    • Is it really necessary to replace my timing belt at the recommended interval?

      YES. The failure of a timing belt in many cars can result in major engine damage. The cost of repairing an engine with a broken timing belt is much greater than the cost of a timing belt replacement.

    • When should I change my spark plugs?

      For maximum fuel economy and peak engine performance, your spark plugs should be replaced every 30 months or 30,000 miles, unless your vehicle is equipped with 100,000-mile platinum tipped spark plugs.

    • What is the difference between maintenance and safety?

      Maintenance is done to prevent any future problems from occurring to the vehicle. Safety is to prevent any incident that would cause damage to the vehicle, to you or to the driver who is driving next to you.

    • What are the consequences of postponing maintenance?

      Many parts on your vehicle are interrelated. Ignoring maintenance can lead to trouble: specific parts, or an entire system, can fail. Neglecting even simple routine maintenance, such as changing the oil or checking the coolant, can lead to poor fuel economy, unreliability, or costly breakdowns. It also may invalidate your warranty. Properly maintaining your vehicle is less expensive than repairs from negligence.

    • What does it mean if my "check engine" or "service engine soon" light comes on?

      There are many sensors and computerized components that manage your vehicle’s engine performance and emissions. When one of these fails, the "check engine" light is illuminated. Although your car may seem to run fine, it is important to have the issue addressed to prevent long-term problems.

  • Fluid Leaks

    • I see a fluid leak under my car, what is it?

      You can identify fluids by their color and consistency: • Yellowish green, pastel blue or florescent orange colors indicate an overheated engine or an antifreeze leak caused by a bad hose, water pump or leaking radiator. • A dark brown or black oily fluid means the engine is leaking oil. A bad seal or gasket could cause the leak. • A red oily spot indicates a transmission or power-steering fluid leak. A puddle of clear water usually is no problem. It may be normal condensation from your vehicle's air conditioner.

  • Vehicle Smells & Sounds

  • Oil Change

    • What is that milky brown engine oil?

      Milky brown engine oil is an indication of coolant in the oil. This can be caused by a blown head gasket (other gasket), a failed transmission cooler, or cracked casings. This condition is very serious and needs to be checked by a professional technician quickly.

    • What is synthetic motor oil?

      Synthetic motor oils can be a good choice for high output, turbocharged or supercharged engines, vehicles that are used for towing (especially during hot weather), or vehicles that are operated in extremely cold or hot climates.

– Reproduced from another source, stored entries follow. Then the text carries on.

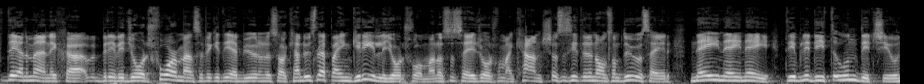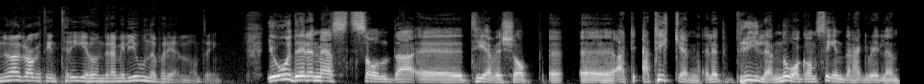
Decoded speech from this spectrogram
det en människa bredvid George Foreman som fick ett erbjudande och sa Kan du släppa en grill George Foreman? Och så säger George Foreman kanske, och så sitter det någon som du och säger Nej, nej, nej, det blir ditt Undici och nu har jag dragit in 300 miljoner på det eller någonting. Jo, det är den mest sålda eh, tv-shop-artikeln, eh, eller prylen någonsin, den här grillen.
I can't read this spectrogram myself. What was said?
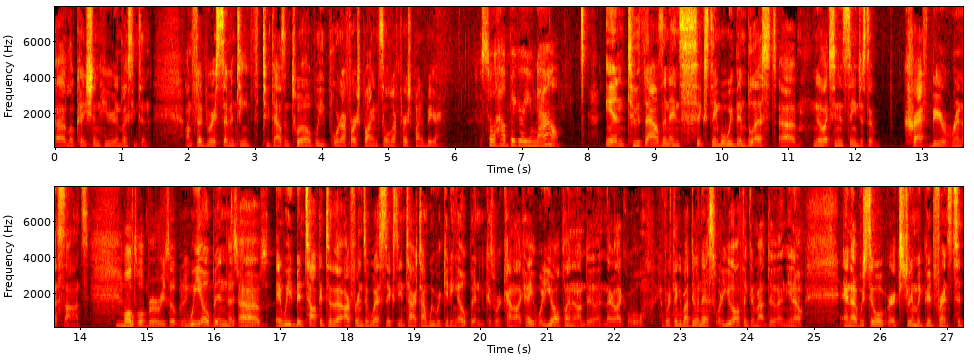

Synthetic motor oils, though several times more expensive than mineral-based motor oils, can improve fuel economy and provide longer intervals between changes. They also provide instant lubrication on start-up.

  • Troubleshooting

  • Fuel System

  • Improving Gas Mileage

    • How can you increase fuel mileage?

      To optimize gas mileage, check tires for proper inflation, make sure wheels are in alignment, check and replace filters, change Your oil regularly, keep your engine properly tuned, empty out your trunk of unnecessary items, observe the speed limit. These seemingly minor adjustments to your driving and maintenance habits can save on gas--and money!

  • Cabin Air Filters

    • Is a Cabin Air Filter the same as an engine intake filter?

      While most cabin air filters look like simple panel filters that are used to filter air to the engine, they are much more technologically advanced and contain an entirely different filtering media. Basically, engine intake filters protect engine components, whereas cabin air filters protect your lungs.

    • Why are Cabin Air Filters important?

      Air quality is becoming a major concern for many people - outdoors, in our homes, and now even in our automobiles. An estimated 50 million Americans suffer from hay fever and other allergy-related problems.

    • Where are Cabin Air Filters located?

      Cabin air filters are typically located behind a vehicle's dashboard, or behind the glove box. Others may be located in the engine compartment, typically in the cowl area.